- [Data for this exercise]:

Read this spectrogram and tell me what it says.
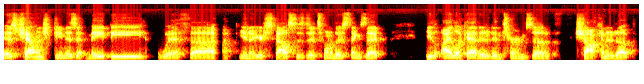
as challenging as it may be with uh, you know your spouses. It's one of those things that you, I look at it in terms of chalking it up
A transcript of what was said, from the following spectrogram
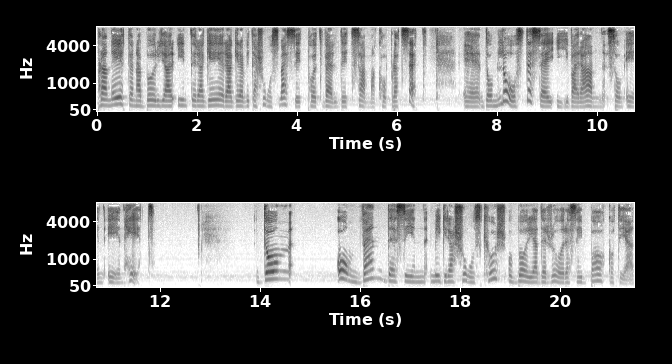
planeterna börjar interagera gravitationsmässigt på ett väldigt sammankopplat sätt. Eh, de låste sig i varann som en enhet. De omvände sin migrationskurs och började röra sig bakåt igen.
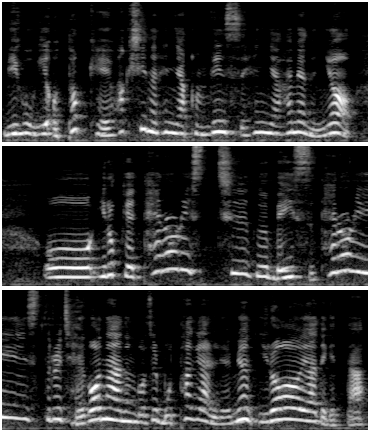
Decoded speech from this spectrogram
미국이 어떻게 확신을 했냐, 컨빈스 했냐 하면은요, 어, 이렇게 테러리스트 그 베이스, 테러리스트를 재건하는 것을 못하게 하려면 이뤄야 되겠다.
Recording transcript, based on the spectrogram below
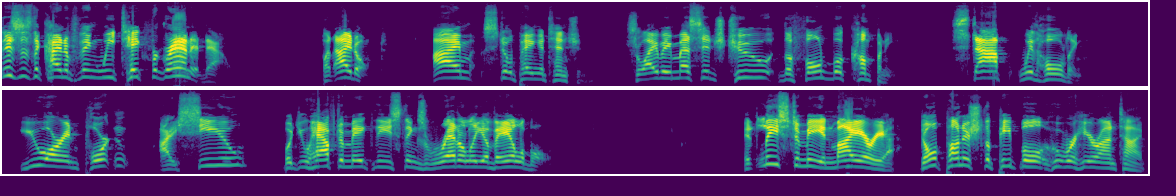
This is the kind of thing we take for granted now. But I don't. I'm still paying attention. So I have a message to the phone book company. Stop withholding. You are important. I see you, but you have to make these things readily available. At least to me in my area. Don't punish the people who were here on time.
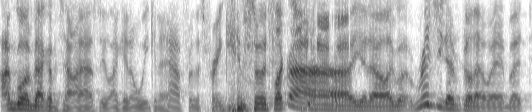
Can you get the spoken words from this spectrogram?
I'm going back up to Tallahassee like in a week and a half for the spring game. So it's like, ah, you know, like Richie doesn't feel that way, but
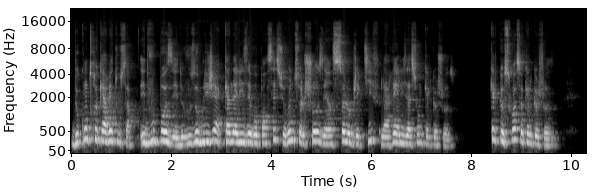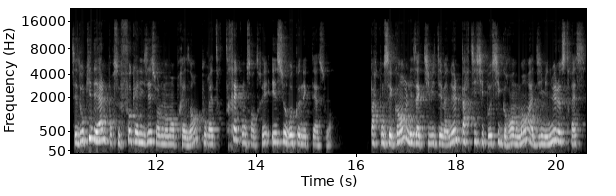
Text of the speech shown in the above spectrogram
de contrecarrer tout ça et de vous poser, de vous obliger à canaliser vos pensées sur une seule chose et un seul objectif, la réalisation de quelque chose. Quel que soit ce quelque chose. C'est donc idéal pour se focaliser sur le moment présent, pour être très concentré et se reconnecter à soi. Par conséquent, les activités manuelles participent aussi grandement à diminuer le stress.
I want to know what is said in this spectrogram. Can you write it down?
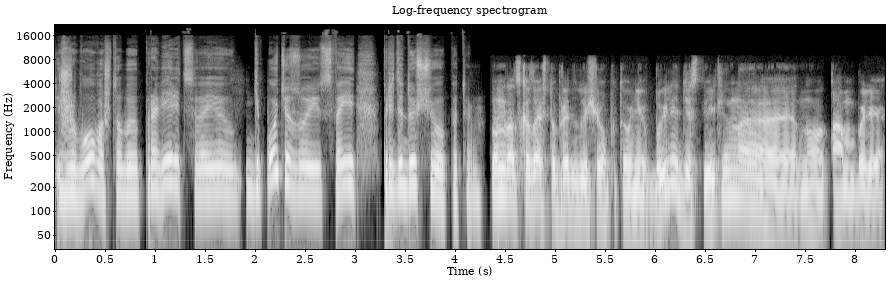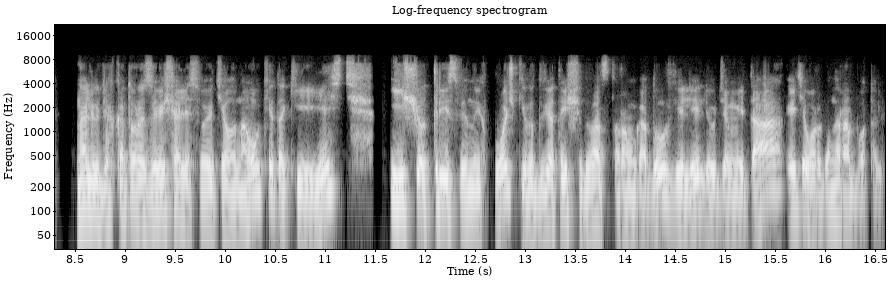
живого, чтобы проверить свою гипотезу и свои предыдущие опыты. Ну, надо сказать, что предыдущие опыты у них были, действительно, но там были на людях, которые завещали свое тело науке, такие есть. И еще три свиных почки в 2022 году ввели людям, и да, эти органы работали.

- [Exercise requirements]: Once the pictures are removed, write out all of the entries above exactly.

- [Your solution]:
Read this spectrogram and tell me what it says.
as challenging as it may be with uh, you know your spouses. It's one of those things that you, I look at it in terms of chalking it up
A transcript of what was said, from the following spectrogram
planeterna börjar interagera gravitationsmässigt på ett väldigt sammankopplat sätt. Eh, de låste sig i varann som en enhet. De omvände sin migrationskurs och började röra sig bakåt igen.
Decoded speech from this spectrogram
미국이 어떻게 확신을 했냐, 컨빈스 했냐 하면은요, 어, 이렇게 테러리스트 그 베이스, 테러리스트를 재건하는 것을 못하게 하려면 이뤄야 되겠다.
Recording transcript, based on the spectrogram below
This is the kind of thing we take for granted now. But I don't. I'm still paying attention. So I have a message to the phone book company. Stop withholding. You are important. I see you, but you have to make these things readily available. At least to me in my area. Don't punish the people who were here on time.
Can you get the spoken words from this spectrogram?
I'm going back up to Tallahassee like in a week and a half for the spring game. So it's like, ah, you know, like Richie doesn't feel that way, but
Text of the speech shown in the above spectrogram
de contrecarrer tout ça et de vous poser, de vous obliger à canaliser vos pensées sur une seule chose et un seul objectif, la réalisation de quelque chose. Quel que soit ce quelque chose. C'est donc idéal pour se focaliser sur le moment présent, pour être très concentré et se reconnecter à soi. Par conséquent, les activités manuelles participent aussi grandement à diminuer le stress.
I want to know what is said in this spectrogram. Can you write it down?
живого, чтобы проверить свою гипотезу и свои предыдущие опыты. Ну, надо сказать, что предыдущие опыты у них были, действительно, но там были на людях, которые завещали свое тело науке, такие есть. И еще три свиных почки в 2022 году ввели людям, и да, эти органы работали.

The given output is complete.